“Although there’s not been research fully funded behind the registry, it’s still important that you register. That will eventually get us to where we need to be,” she said.
There are 164,775 veterans registered, she said. Texas has the highest number of participants with 18,888.
Because families can’t register a veteran, Torres said the registry is not fulfilling its purpose.
“Not having that (family) option to do so is not only disheartening, but if you’re not tracking mortality, how is anyone expected to conduct an effective epidemiological study?” Torres asked.
The second bill, the Burn Pits Veterans Revision Act of 2019, or H.R. 1005, would create a diagnostic code and evaluation criteria for obliterative bronchiolitis, a medical condition often linked to burn pits. The law would also create a disability rating for the illness.
“That would do great justice to our veterans suffering from exposure,” Castro said.
Despite the political divides in Congress, Castro said he believes this issue has the ability to “transcend politics.”
Michael Doyle, a Houston lawyer with experience in burn pit cases, said Congress is the only route left for veterans. In January, the Supreme Court declined to hear an appeal on a case against military contractor KBR, The Associated Press reported at the time. A previous ruling from a lower court concluded KBR was essentially under military control and had little discretion in deciding how to manage the waste.
“That’s why what Congress is doing so incredibly important,” Doyle said. “That door (to the courts) is shut, so to really deal with it, (legislation) is what needs to happen.”
Another gap in the registry is veterans can’t officially document a decline in health once they have registered, Torres said. So, for the second time, Burn Pits 360 is pushing for the Texas Legislature, Torres’ home state, to pass a law creating a statewide registry that allows for family members to register veterans and to add health updates to the registry. Bills have been filed in the Texas House and Senate.
They are asking Texas lawmakers to set “precedence and create a registry that would allow these things to take place,” Torres said. “It would put pressure on Congress at the federal level, but it would also allow us to start collecting data now instead of later.”
Their efforts failed in the previous state legislative session.
The fight is personal for Torres. She said her husband, retired Army Reserve Capt. Leroy Torres, has suffered from his own exposure to burn pits during 23 years in the Army. He was a plaintiff in the case brought before the Supreme Court.
A recent scan of Torres’ brain showed trauma from toxic inhalation, his wife said. Brain damage from toxics appears on scans in the same way that chronic traumatic encephalopathy, known commonly as CTE, appears on scans of football players who have experienced repeated concussions, Rosie Torres said.
“We faced this system of resistance and of delay and deny,” she said of their initial efforts to get help through the VA. “It was very traumatic for us.”

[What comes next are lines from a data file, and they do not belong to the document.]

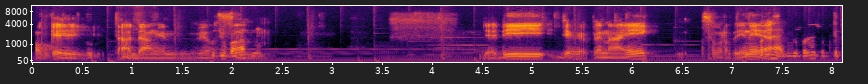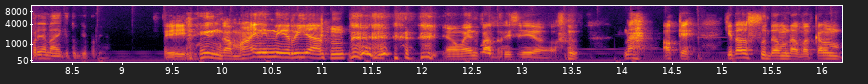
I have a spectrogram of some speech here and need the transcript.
Oke, Oke, cadangin banget Wilson. nih. Jadi JWP naik seperti ini ya. Kipernya, kipernya, kipernya naik itu kipernya. Ini nggak main ini Rian, yang main Patricio. Nah, oke, kita sudah mendapatkan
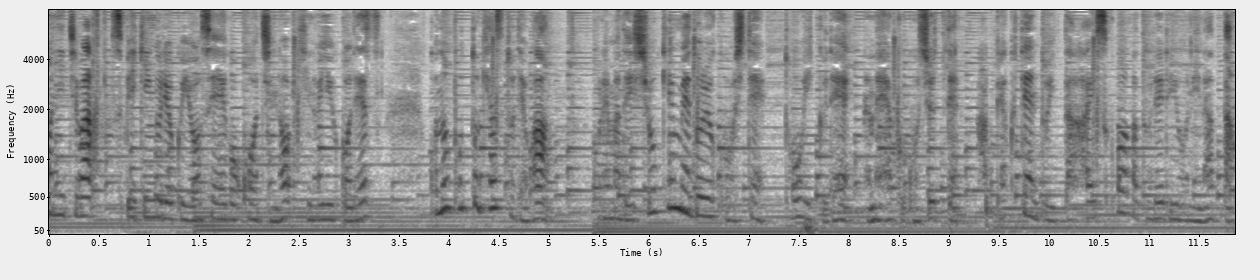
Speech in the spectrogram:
こんにちは。スピーキング力養成英語コーチの日野優子です。このポッドキャストではこれまで一生懸命努力をして TOEIC で750点800点といったハイスコアが取れるようになった。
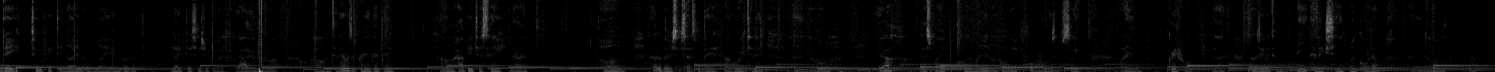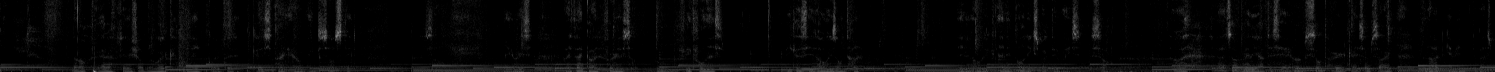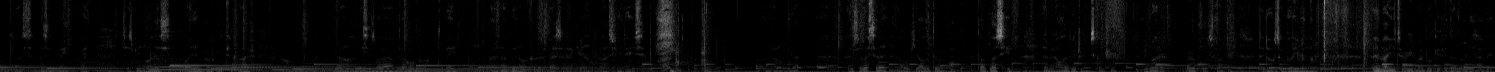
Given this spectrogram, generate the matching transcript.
Day 259 of my imperfect life. This is your boy, Yahya Barua. Um, today was a pretty good day. I'm happy to say that um, I had a very successful day at work today. And um, yeah, despite only running on only four hours of sleep, I am grateful that I was able to meet and exceed my quota. I gotta finish up my work and then go to bed because I am exhausted. So, anyways, I thank God for His um, faithfulness because He's always on time and in, and in unexpected ways. So, uh, that's all I really have to say. I'm so tired, guys. I'm sorry for not giving being honest, my imperfect life. Um, yeah, this is what I have to offer today, as I've been offering the best that I can the last few days. And, um, yeah, thanks for listening. I hope y'all are doing well. God bless you, and may all of your dreams come true. You matter. Miracles happen to those who believe in them. I invite you to read my book if you don't already have it.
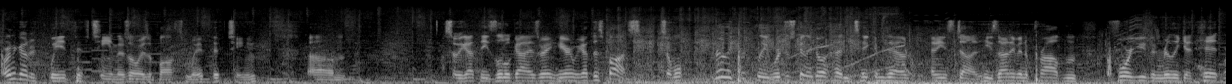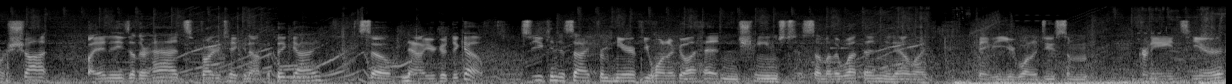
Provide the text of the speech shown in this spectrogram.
We're gonna go to wave 15. There's always a boss in wave 15. Um, so we got these little guys right here, and we got this boss. So we'll, really quickly, we're just gonna go ahead and take him down, and he's done. He's not even a problem before you even really get hit or shot by any of these other ads. You've already taken out the big guy, so now you're good to go. So you can decide from here if you want to go ahead and change to some other weapon, you know, like maybe you want to do some grenades here,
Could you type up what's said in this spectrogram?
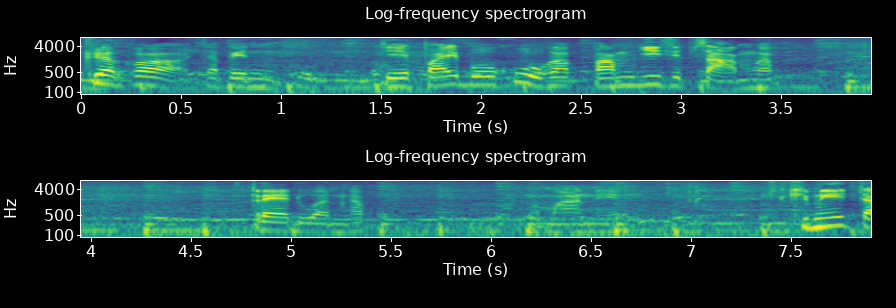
เครื่องก็จะเป็น J ไฟโบคู่ครับ ปั๊ม 23 ครับ แตรด่วนครับ ประมาณนี้ คลิปนี้จะ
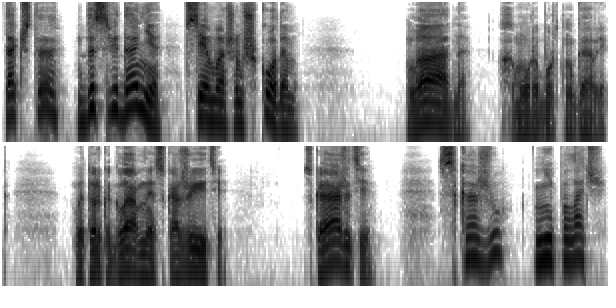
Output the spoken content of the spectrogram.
Так что до свидания всем вашим шкодам». «Ладно», — хмуро буркнул Гаврик. «Вы только главное скажите». «Скажете?» «Скажу, не плачь».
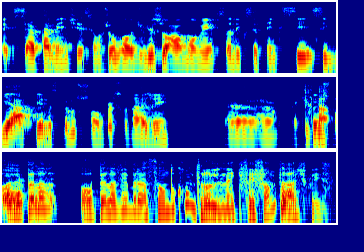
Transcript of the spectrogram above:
É, certamente, esse é um jogo audiovisual, momentos ali que você tem que se, se guiar apenas pelo som. Personagem. É, ah, ou, pela, ou pela vibração do controle, né? Que foi fantástico isso.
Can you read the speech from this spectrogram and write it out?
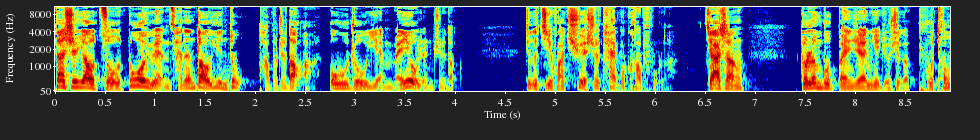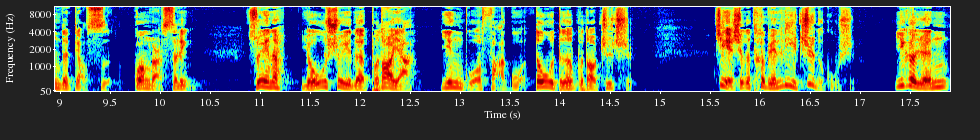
但是要走多远才能到印度，他不知道啊，欧洲也没有人知道。这个计划确实太不靠谱了。加上哥伦布本人也就是个普通的屌丝、光杆司令，所以呢，游说了葡萄牙、英国、法国都得不到支持。这也是个特别励志的故事。一个人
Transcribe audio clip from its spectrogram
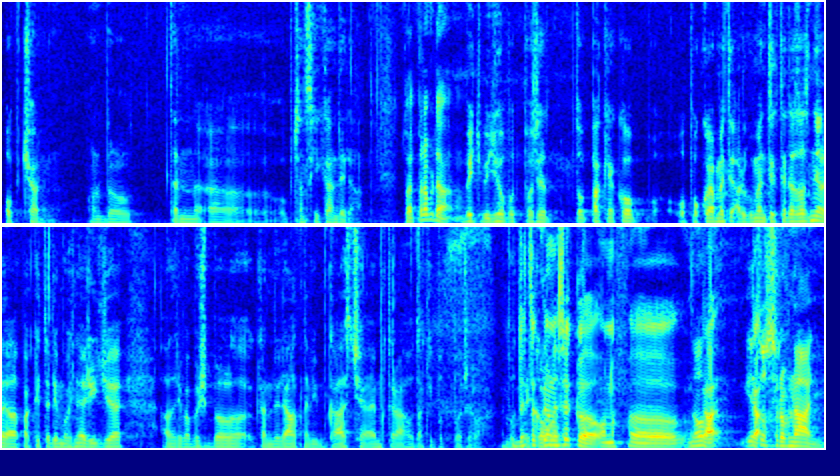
občanů. On byl ten uh, občanský kandidát. To je pravda. Byť, byť ho podpořil, to pak jako opakujeme ty argumenty, které zazněly, ale pak je tedy možné říct, že Andrej Babiš byl kandidát, nevím, KSČM, která ho taky podpořila. Nebo bych takhle neřekl. On, uh, no, K- je to srovnání.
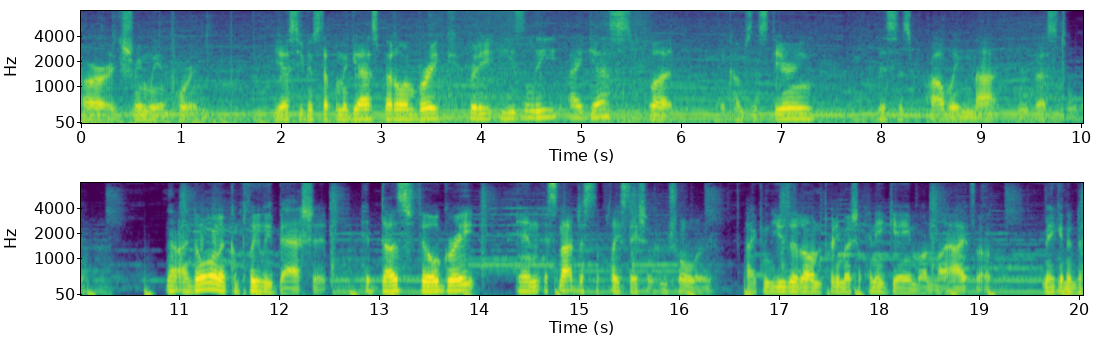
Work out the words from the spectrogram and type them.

To close the San Antonio meeting, Castro, Rosie Torres, Doyle and Texas State Rep. Roland Gutierrez, who represents the city, took questions submitted in writing from people in attendance. Most questions focused on how to get involved in helping move the bills through the governments or the diagnosed ailments surrounding exposure to burn pits.
However, one person questioned what hope this generation of veterans has when it took decades to get the government to help Vietnam War veterans suffering from exposure to the pesticide Agent Orange.

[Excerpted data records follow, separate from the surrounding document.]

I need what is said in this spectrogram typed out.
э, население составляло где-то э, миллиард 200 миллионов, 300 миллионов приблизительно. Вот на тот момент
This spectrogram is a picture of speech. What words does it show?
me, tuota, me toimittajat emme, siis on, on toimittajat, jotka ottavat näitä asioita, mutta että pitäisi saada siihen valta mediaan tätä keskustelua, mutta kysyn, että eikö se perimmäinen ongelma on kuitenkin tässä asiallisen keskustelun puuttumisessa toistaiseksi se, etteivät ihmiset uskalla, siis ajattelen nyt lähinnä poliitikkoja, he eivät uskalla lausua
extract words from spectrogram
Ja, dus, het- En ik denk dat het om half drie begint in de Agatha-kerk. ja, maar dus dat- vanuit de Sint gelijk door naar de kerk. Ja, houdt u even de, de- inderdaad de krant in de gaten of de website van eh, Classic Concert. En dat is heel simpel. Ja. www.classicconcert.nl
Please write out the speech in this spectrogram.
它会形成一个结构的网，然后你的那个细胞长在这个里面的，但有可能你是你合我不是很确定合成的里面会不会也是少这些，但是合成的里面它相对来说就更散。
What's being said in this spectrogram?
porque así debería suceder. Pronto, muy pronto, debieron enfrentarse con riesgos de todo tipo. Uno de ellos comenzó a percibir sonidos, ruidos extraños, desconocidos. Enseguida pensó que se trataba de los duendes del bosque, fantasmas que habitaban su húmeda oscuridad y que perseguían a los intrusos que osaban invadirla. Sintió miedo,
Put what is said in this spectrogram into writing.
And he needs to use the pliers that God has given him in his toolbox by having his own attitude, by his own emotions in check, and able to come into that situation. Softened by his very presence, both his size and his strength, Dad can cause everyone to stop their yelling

“I don’t want it to take as long as it took for people who suffered from Agent Orange,” Castro said. “It shouldn’t take that long, but in order to hasten this and speed it up it takes public will. It takes a lot of pressure at the federal level and the state level.”

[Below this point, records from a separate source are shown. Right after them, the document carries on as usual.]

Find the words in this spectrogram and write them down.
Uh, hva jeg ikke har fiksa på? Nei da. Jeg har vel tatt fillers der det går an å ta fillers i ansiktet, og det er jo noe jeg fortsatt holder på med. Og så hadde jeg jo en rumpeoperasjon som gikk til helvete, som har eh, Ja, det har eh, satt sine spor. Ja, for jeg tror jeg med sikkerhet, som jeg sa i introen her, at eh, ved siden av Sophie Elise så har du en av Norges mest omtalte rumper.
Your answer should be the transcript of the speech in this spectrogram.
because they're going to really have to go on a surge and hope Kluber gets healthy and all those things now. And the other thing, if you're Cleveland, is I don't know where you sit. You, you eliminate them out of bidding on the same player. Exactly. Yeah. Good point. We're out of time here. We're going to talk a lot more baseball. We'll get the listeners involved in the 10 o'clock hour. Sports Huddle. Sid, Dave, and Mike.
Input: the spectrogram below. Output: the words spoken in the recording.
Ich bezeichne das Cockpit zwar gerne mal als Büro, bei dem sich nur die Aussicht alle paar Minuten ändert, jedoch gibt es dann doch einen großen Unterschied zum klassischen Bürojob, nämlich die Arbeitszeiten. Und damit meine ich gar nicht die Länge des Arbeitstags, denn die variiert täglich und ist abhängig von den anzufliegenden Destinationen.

Castro will host two more town halls in Texas on Saturday in Corpus Christi and Edinburg.